Heston said the frequency of the fire alarm going off is related to the activities occurring inside each building. He said common causes for the fire alarm going off in dorms include an abundance of steam from showers and cooking incidents.

He said most incidents that occur in on-campus apartments are cooking fires or dryer fires.

Burning popcorn in a microwave is a common incident in dorms, he said.

“Residence halls and on-campus apartments have these common places that are cooking areas,” he said. “You have people that are cooking, that probably aren’t the best cooks. So that’s another common cause.”

He said detectors will be moved if they repeatedly go off for false alarms such as steamy showers. Individuals in dorms who smoke marijuana or cigarettes are likely to set off the fire alarm, he said.

Heston said new on-campus residences including some dorms and apartments have a specific type of alarm system set up. If one alarm goes off and resets itself without another alarm going off, the fire department will not respond, he said.

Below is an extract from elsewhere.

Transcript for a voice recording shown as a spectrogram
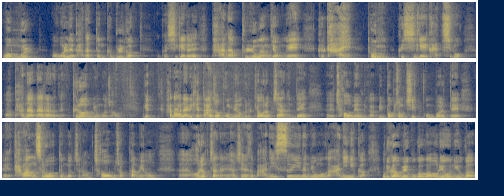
원물 어, 원래 받았던 그 물건 그 시계를 반환 불능한 경우에 그 가해 돈, 그 시계의 가치로 아, 반환하라는 그런 용어죠. 이게 하나하나 이렇게 따져보면 그렇게 어렵지 않은데 처음에 우리가 민법 총칙 공부할 때 당황스러웠던 것처럼 처음 접하면 어렵잖아요. 현실에서 많이 쓰이는 용어가 아니니까 우리가 외국어가 어려운 이유가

“If you live in an area that has a group area and it has a smoke alarm in there that goes off, sometimes it’s only that alarm [that] goes off,” he said. “As soon as the smoke is cleared out of it, then it resets itself. So, we don’t get continually called to these nuisance alarms and people don’t have to evacuate.”

He said the second alarm going off would trigger a response alarm in the fire department. The department will also respond in cases when the sprinkler system goes off, he said.

Greek chapter housing is also equipped with alarm and sprinkler systems similar to the ones used in dorms, he said. The fire department inspects the systems frequently, he said.

Arrests for alcohol violations and drug violations both decreased between 2017 and 2018, according to the report. There were 75 arrests for alcohol violations in 2017 and 63 in 2018.

Thirty-seven people were arrested for drug violations in 2017 compared to 26 people in 2018.

Alcohol referrals increased from 234 cases in 2017 to 252 in 2018, according to the report. There were 11 fewer drug violations in 2018.

The number of reported burglaries also decreased from 23 cases in 2017 compared to 10 in 2018, according to the Clery report.

One case of burglary was reported in 2018 at the WSU Extension sites, which includes academic centers, agriculture research centers and county learning centers, according to the report. No other crimes were reported at these sites.

Larsen said some incidents are counted, but labeled as unfounded crimes. This includes investigated crimes with insufficient evidence.

He said in some cases, the incident reported never happened.

“Maybe it’s a football game weekend and sometimes people get intoxicated, and then they can’t remember where their car is parked,” he said. “They come in to record their car stolen and then we look for it, and it was never stolen.”

Laura Egan, senior director of programs at the Clery Center, said the act is meant to help students hold universities accountable for campus crime prevention and safety.

“We stress the value the Clery Act brings to campuses in providing a more clear picture of what violence looks like at their institution,” she said. “And what they can do to best respond to and prevent that violence, creating safer campuses for all students and employees.”

Egan said if an institution is found not compliant with the Clery Act, it can be charged a fine through a Department of Education program review. The university will also be required to correct whatever it is doing wrong.

Fines are about $57, 901 per violation for not complying with Clery, Egan said.

Larsen said the Clery Report is used to track broad categories of crimes in the area.

“I wish it was a little bit more consistent from place to place,” he said. “But it’s a good thing that keeps law enforcement on their toes.”